Whether you run a ferrous or nonferrous casting foundry, re-melting scrap, gates and runners is a major cost. By breaking down the gangly returns, furnace charging and melting becomes more efficient. For the typical iron foundry, density of the returns are typically increased by a factor of three, so the charge crane is able to lift more material, reducing trips by a factor of five. Having the returns broken down to more optimal sizes, the instances of bridging in the melting furnaces typically are eliminated and it is common to see an extra melt cycle per shift.

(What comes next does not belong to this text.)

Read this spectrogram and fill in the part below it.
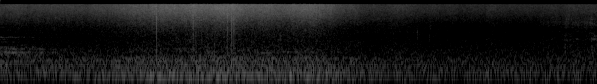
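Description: A middle-aged man recites in a slow chant into a close microphone.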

This is especially important for foundries with melt restrictions.
For aluminum foundries, the most efficient melters are stack melters. But, in order for these units to be as efficient as possible the charge density must be optimal. Typically, the unbroken charge is not dense enough, reducing the efficiency of the stack melter.
By loading a denser charge, the furnace cover or stack melter door is open less time, reducing the loss of temperature, further improving efficiency. And for sand casters, sand will be knocked off the returns, reducing the amount of slag in the melt – and reducing the time the cover must be open for de-slagging.
Foundries in Europe and Asia long have recognized the value of sprue and gate crushers for providing denser charge materials. The U.S. market has been reluctant to embrace this technology (in many cases reverting to the dangerous method of dropping heavy weights on the returns.) This reluctance is due mainly to old machine designs that require very high commitments of maintenance resources and time, giving crushers a bad name.
This is a thing of the past now, thanks to the “Crocodile” crusher from Yuatsuki Co. Ltd. With a machined and bolted construction, the Yuatsuki crusher is solidly built and reliable for foundry service. The tight tolerances of its machined components ensure precise movements. While the base machine is produced by Yuatsuki, Viking Technologies Inc. provides U.S.-built controls and hydraulic systems.
The crusher uses a hydraulically operated “moving plate” that squeezes the returns against a “fixed plate”. Both plates employ teeth (proprietary design) that bend (and break) ferrous materials and cut nonferrous material to optimal size. As the material breaks up, it will drop further into the “jaws” and closer to the fulcrum. This increases the force applied to the material, making it possible to crush rather large cross-sections of scrap.
One notable problem with some older crushers’ designs has been the teeth construction: They are bolted in place and have a tendency to break off after some time. The Yuatsuki crusher’s teeth plates are unitary (single piece) high-manganese castings, with the teeth formed as parts of the casting. The service life of these plates is estimated at a minimum of 15 years.
The RunnerBreaker is a very low maintenance machine. The units feature automatic lubrication systems, eliminating the need for daily maintenance. Operators simply need to remember not to let the grease reservoir run empty.
Other advantages involve safety and labor savings. Eliminating bridging in the melter means there is no need for the foundry operators to try to clear the jam manually with a long metal bar. Labor savings are realized because there is no need to move unbroken returns (mostly air), reducing the number of fork lift trips to the scrap yard by a factor of three.
Making the scrap returns denser will lower melting cost, boost melt-center productivity, reduce labor requirements, and (most important) increase safety.
Marty Putnik is sales manager for crusher sales at Viking Technologies Inc. Contact him at [email protected], or visit www.Viking-Technologies.com.